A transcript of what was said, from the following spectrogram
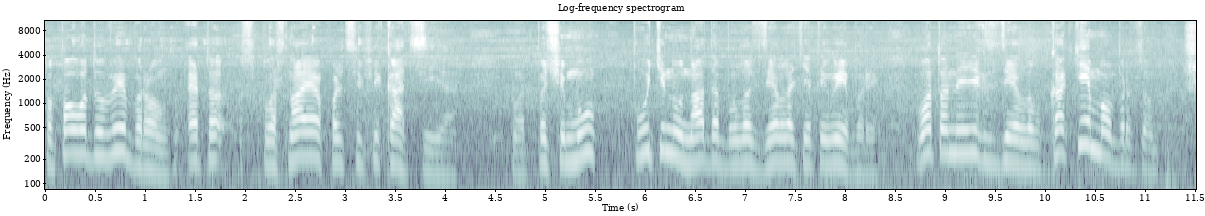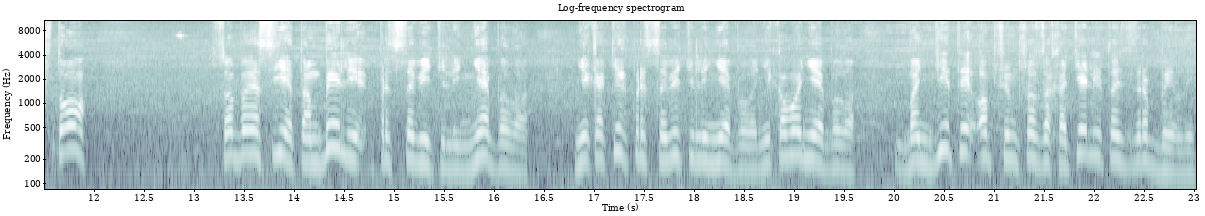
По поводу выборов, это сплошная фальсификация. Вот почему Путину надо было сделать эти выборы. Вот он и их сделал. Каким образом? Что? С ОБСЕ там были представители? Не было. Никаких представителей не было, никого не было. Бандити, в общем, що захотіли, то й зробили.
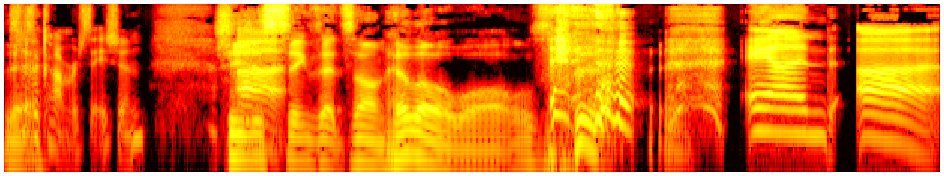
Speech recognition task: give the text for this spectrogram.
This is a conversation. She just Uh, sings that song "Hello Walls." and uh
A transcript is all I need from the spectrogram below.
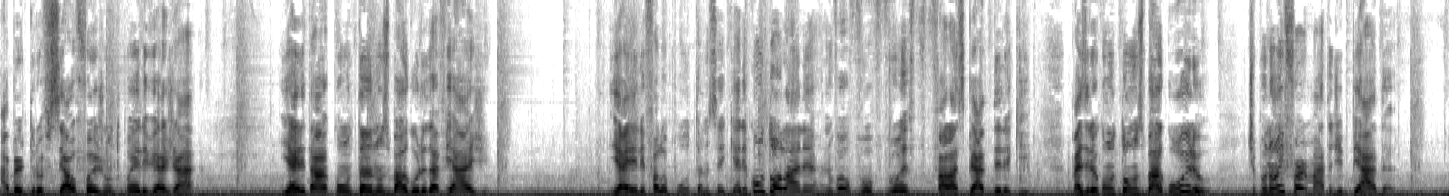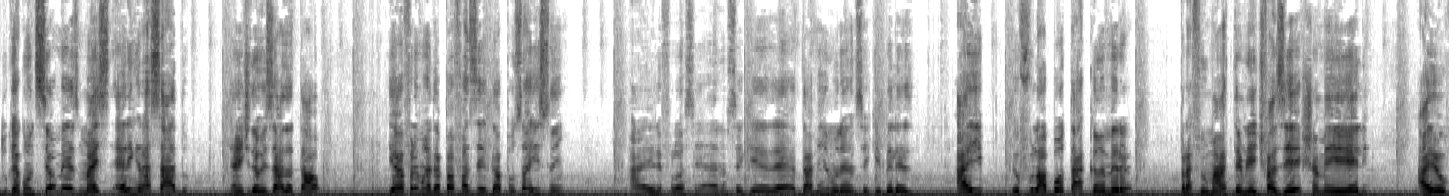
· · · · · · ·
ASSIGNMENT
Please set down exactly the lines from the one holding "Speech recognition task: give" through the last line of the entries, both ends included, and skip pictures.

ANSWER FOR THIS EXERCISE
Speech recognition task: give the text for this spectrogram.
This is a conversation. She just Uh, sings that song "Hello Walls." and uh
A transcript is all I need from the spectrogram below.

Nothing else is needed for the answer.